>>>>

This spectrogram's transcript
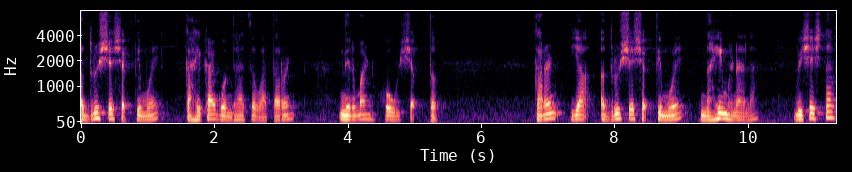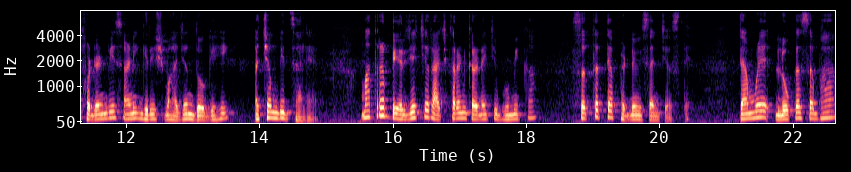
अदृश्य शक्तीमुळे काही काळ गोंधळाचं वातावरण निर्माण होऊ शकतं. कारण या अदृश्य शक्तीमुळे नाही म्हणायला विशेषतः फडणवीस आणि गिरीश महाजन दोघेही अचंबित झाले आहेत. मात्र बेरजेचे राजकारण करण्याची भूमिका सतत त्या फडणवीसांची असते. त्यामुळे लोकसभा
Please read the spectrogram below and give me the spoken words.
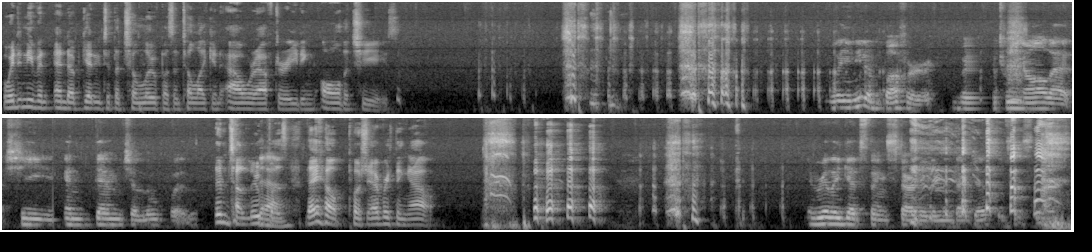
We didn't even end up getting to the chalupas until like an hour after eating all the cheese. Well, you need a buffer between all that cheese and them chalupas. Them chalupas, Yeah. they help push everything out. It really gets things started in the digestive system.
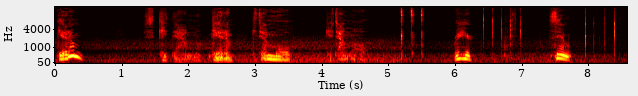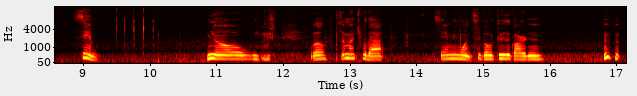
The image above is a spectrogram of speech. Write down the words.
Get him. Get that mole. Get him. Get that mole. Get that mole. Right here. Sammy. Sammy. No. well, so much for that. Sammy wants to go through the garden.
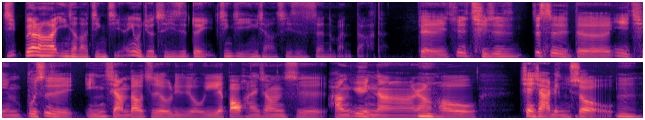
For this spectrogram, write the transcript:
经不要让它影响到经济，因为我觉得其实对经济影响其实是真的蛮大的。对，这其实这次的疫情不是影响到只有旅游业，包含像是航运啊，然后线下零售，嗯，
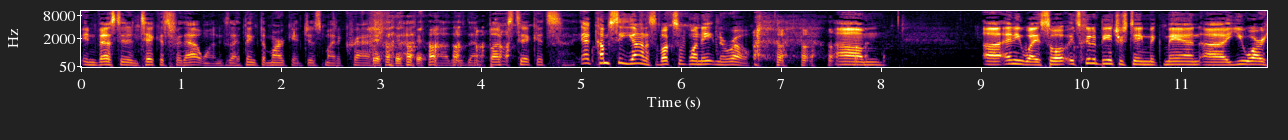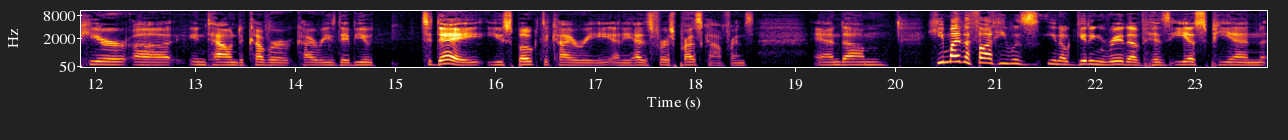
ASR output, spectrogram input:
invested in tickets for that one because I think the market just might have crashed. uh, those, that Bucks tickets. Yeah, come see Giannis. The Bucks have won eight in a row. Um, uh, anyway, so it's going to be interesting, MacMahon, Uh, you are here uh, in town to cover Kyrie's debut. Today, you spoke to Kyrie, and he had his first press conference, and. Um, he might have thought he was, you know, getting rid of his ESPN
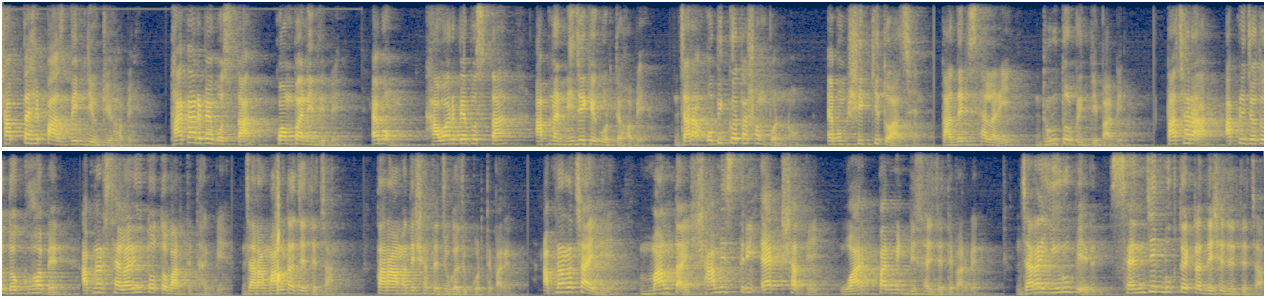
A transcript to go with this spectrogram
সপ্তাহে পাঁচ দিন ডিউটি হবে। থাকার ব্যবস্থা কোম্পানি দিবে এবং খাওয়ার ব্যবস্থা আপনার নিজেকে করতে হবে। যারা অভিজ্ঞতা সম্পন্ন এবং শিক্ষিত আছেন, তাদের স্যালারি দ্রুত বৃদ্ধি পাবে। তাছাড়া আপনি যত দক্ষ হবেন, আপনার স্যালারিও তত বাড়তে থাকবে। যারা মালটা যেতে চান, তারা আমাদের সাথে যোগাযোগ করতে পারেন। আপনারা চাইলে মালটায় স্বামী স্ত্রী একসাথে ওয়ার্ক পারমিট ভিসায় যেতে পারবেন। যারা ইউরোপের সেনজিনভুক্ত একটা দেশে যেতে চান,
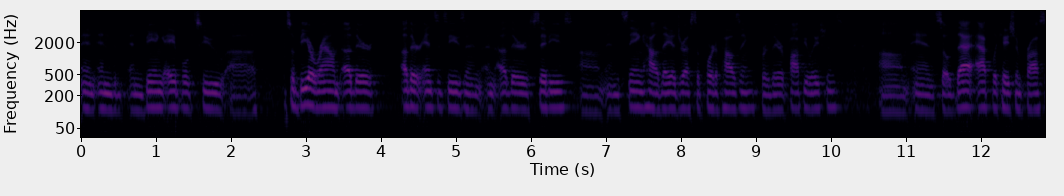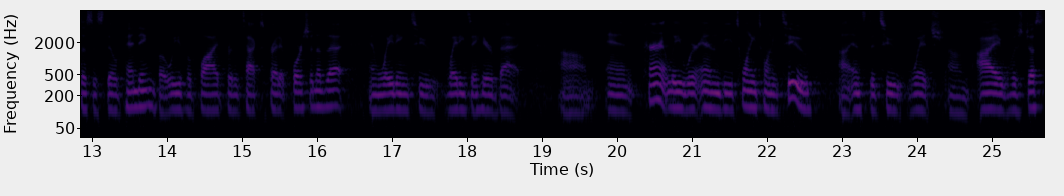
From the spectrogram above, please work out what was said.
and, and, and being able to uh, to be around other other entities and, and other cities um, and seeing how they address supportive housing for their populations. Um, and so that application process is still pending, but we've applied for the tax credit portion of that and waiting to waiting to hear back. Um, and currently, we're in the 2022 uh, institute, which um, I was just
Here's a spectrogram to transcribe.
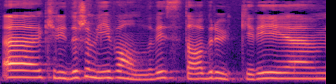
Eh, krydder som vi vanligvis da bruker i eh,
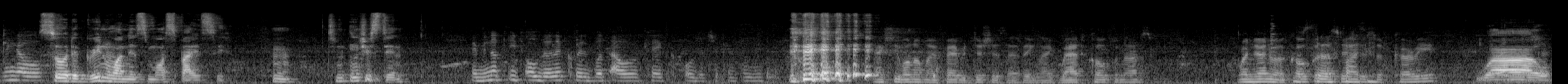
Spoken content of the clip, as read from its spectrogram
I think I will So the green one is more spicy. Hmm. It's interesting. maybe not eat all the liquid, but I will take all the chicken from it. Actually, one of my favorite dishes, I think, like red coconuts. Or in general, coconut spicy. dishes with curry. Wow.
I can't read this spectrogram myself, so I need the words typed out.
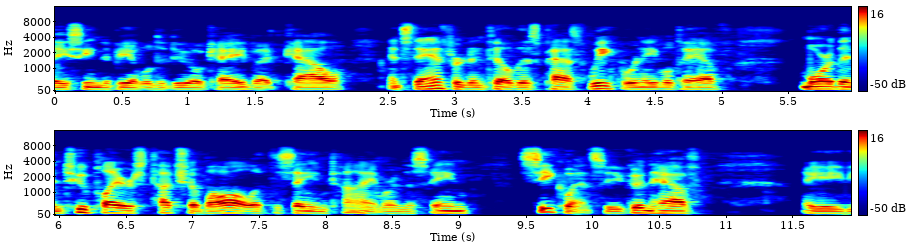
they seem to be able to do okay. But Cal and Stanford, until this past week, weren't able to have more than two players touch a ball at the same time or in the same sequence. So you couldn't have a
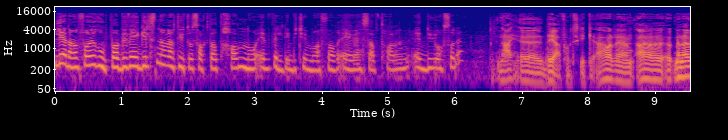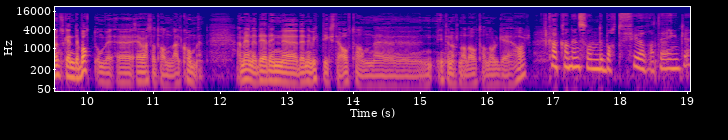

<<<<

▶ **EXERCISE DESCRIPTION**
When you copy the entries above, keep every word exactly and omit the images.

▶ **ANSWER BOX**
This spectrogram's transcript
अदृश्य शक्तीमुळे काही काळ गोंधळाचं वातावरण निर्माण होऊ शकतं. कारण या अदृश्य शक्तीमुळे नाही म्हणायला विशेषतः फडणवीस आणि गिरीश महाजन दोघेही अचंबित झाले आहेत. मात्र बेरजेचे राजकारण करण्याची भूमिका सतत त्या फडणवीसांची असते. त्यामुळे लोकसभा
Please read the spectrogram below and give me the spoken words.
We didn't even end up getting to the chalupas until like an hour after eating all the cheese. Well, you need a buffer between all that cheese and them chalupas. Them chalupas, Yeah. they help push everything out. It really gets things started in the digestive system.
The image above is a spectrogram of speech. Write down the words.
Get him. Get that mole. Get him. Get that mole. Get that mole. Right here. Sammy. Sammy. No. well, so much for that. Sammy wants to go through the garden.
For this spectrogram, write the transcript:
经不要让它影响到经济，因为我觉得其实对经济影响其实是真的蛮大的。对，这其实这次的疫情不是影响到只有旅游业，包含像是航运啊，然后线下零售，嗯，
ASR output, spectrogram input:
invested in tickets for that one because I think the market just might have crashed. uh, those, that Bucks tickets. Yeah, come see Giannis. The Bucks have won eight in a row. Um, uh, anyway, so it's going to be interesting, MacMahon, Uh, you are here uh, in town to cover Kyrie's debut. Today, you spoke to Kyrie, and he had his first press conference, and. Um, he might have thought he was, you know, getting rid of his ESPN
A transcript to go with this spectrogram
সপ্তাহে পাঁচ দিন ডিউটি হবে। থাকার ব্যবস্থা কোম্পানি দিবে এবং খাওয়ার ব্যবস্থা আপনার নিজেকে করতে হবে। যারা অভিজ্ঞতা সম্পন্ন এবং শিক্ষিত আছেন, তাদের স্যালারি দ্রুত বৃদ্ধি পাবে। তাছাড়া আপনি যত দক্ষ হবেন, আপনার স্যালারিও তত বাড়তে থাকবে। যারা মালটা যেতে চান, তারা আমাদের সাথে যোগাযোগ করতে পারেন। আপনারা চাইলে মালটায় স্বামী স্ত্রী একসাথে ওয়ার্ক পারমিট ভিসায় যেতে পারবেন। যারা ইউরোপের সেনজিনভুক্ত একটা দেশে যেতে চান,
From the spectrogram above, please work out what was said.
and, and, and being able to uh, to be around other other entities and, and other cities um, and seeing how they address supportive housing for their populations. Um, and so that application process is still pending, but we've applied for the tax credit portion of that and waiting to waiting to hear back. Um, and currently, we're in the 2022 uh, institute, which um, I was just
Here's a spectrogram to transcribe.
Eh, krydder som vi vanligvis da bruker i eh,
Spoken content of the clip, as read from its spectrogram
I think I will So the green one is more spicy. Hmm. It's interesting. maybe not eat all the liquid, but I will take all the chicken from it. Actually, one of my favorite dishes, I think, like red coconuts. Or in general, coconut spicy. dishes with curry. Wow.
I can't read this spectrogram myself, so I need the words typed out.
they seem to be able to do okay. But Cal and Stanford, until this past week, weren't able to have more than two players touch a ball at the same time or in the same sequence. So you couldn't have a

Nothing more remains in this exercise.